In Texas a sun oven can be used about 80% of the year for cooking and baking.  Sometimes it gets so hot here you could probably just toss the food outside and it would cook without an oven, stove or additional heat at all.  So what does this have to do with dehydrating tomatoes?  Everything.

Sometimes I have a batch of tomatoes that need to be preserved or eaten.  There are too many to eat and just not enough to warrant turning on the 9-tray Excalibur dehydrator.  In comes the sun oven.  Yes, you read that right, it is perfect for dehydrating or sun drying small batches of fruits and veggies.  And the tomatoes are just oh so yummy when they are sun dried while so sweet and ripe.

Here is what you will need -

A sun oven

Drying racks that will fit in your sun oven

Tomatoes

Parchment paper - I used to keep the tomatoes from sitting directly on the metal racks that came with my Global Sun Oven.

A knife for slicing tomatoes

Okay let's get this easy process started.

1.  Wash and pat dry your tomatoes

2.  check your tomatoes for any bad spots and remove them.

3.  Slice tomatoes 1/8 - 1/4 inch thick.  Remember the thinner they are the faster they will dry but too thin and they will break when you handle them dry.

4.  If you have a metal drying rack cover with parchment paper or some other form of paper you can poke holes in to allow the air to flow through but still prevent sticking.  You do not want to use a paper towl or anything like that.

5.  Once you have your tomatoes on the racks this is a good time to set up the sun oven if you don't have it set up.  Remember you aren't cooking so don't preheat it. 

6.  Make sure the sun oven is not facing into the sun like when you are cooking you want to keep the temps low so you can dehdyrate and not cook.

 

7.  Place your drying racks in the sun oven and close the door.  I do not latch the door to allow for heat to escape.  Like I said Texas sun can be brutal and it can quickly reach 250 degrees in my sun oven when not even trying.

 

8.  Now leave it in there for about 30 - 50 hours depending on the type of tomatoes, the moisture in them and the temps outside.

Nope, not ready yet....

Yep, those are dry.

9.  Be sure to check them every few hours and as they begin to dry rotate the racks becuase the ones on the top rack will usually dry faster.  I remove the ones that get dry faster and then condense racks as necessary.

10.  When the sun goes down you do not need to remove your tomatoes, simply latch the sun oven door closed to keep out any critters that may want in and when the sun comes up open the latches again and and start over.  The batch shown took about 40 hours for all of the tomatoes to dry but the amish paste being more meaty and less water took just over 20 hours.

Store your dried tomatoes in a mason jar in a cool, dark place or seal them in mylar bags for longer term storage.

Don't be surpised if your family eats them right out of the jar before you have a chance to use them for cooking.

To rehydrate simply place in a bowl and cover with warm water until plump.  Cool water will work also it just takes a little longer.

And remember -

Live, Love, Laugh, Learn....homestead.

 

 

 

 

 

Tip:  These could be re-hydrated in an emergency to make a paste also or added to soups.  Use your imagination, the uses for these things are many. 

Want to dehydrate 9 trays of fruits, vegetables, meats and more all at the same time just like Christine does?

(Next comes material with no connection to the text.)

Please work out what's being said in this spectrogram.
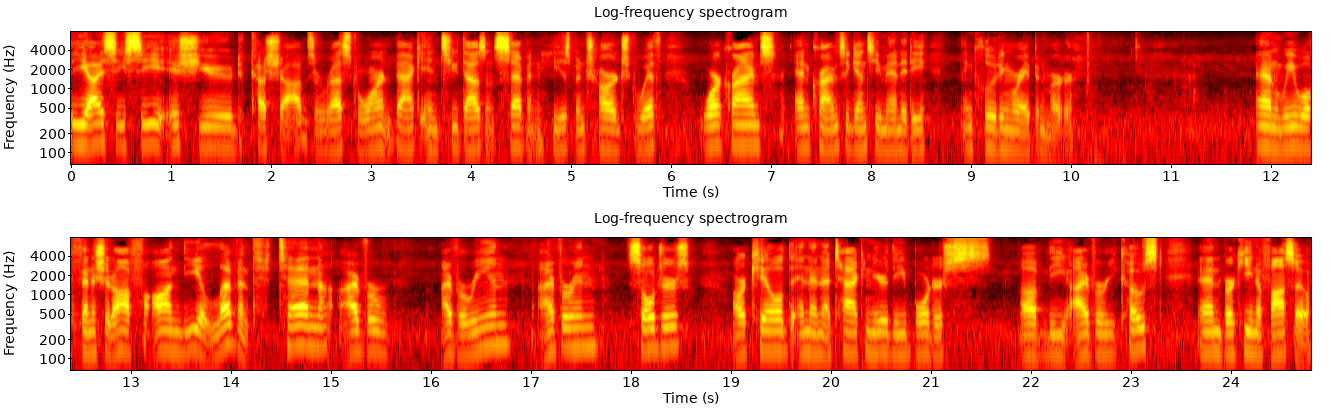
The ICC issued Kashab's arrest warrant back in 2007. He has been charged with war crimes and crimes against humanity, including rape and murder. And we will finish it off on the 11th. 10 Ivor- Ivorian, Ivorian soldiers are killed in an attack near the borders of the Ivory Coast and Burkina Faso.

Go to Excalibur and get your very own Excalibur Dehydrator now.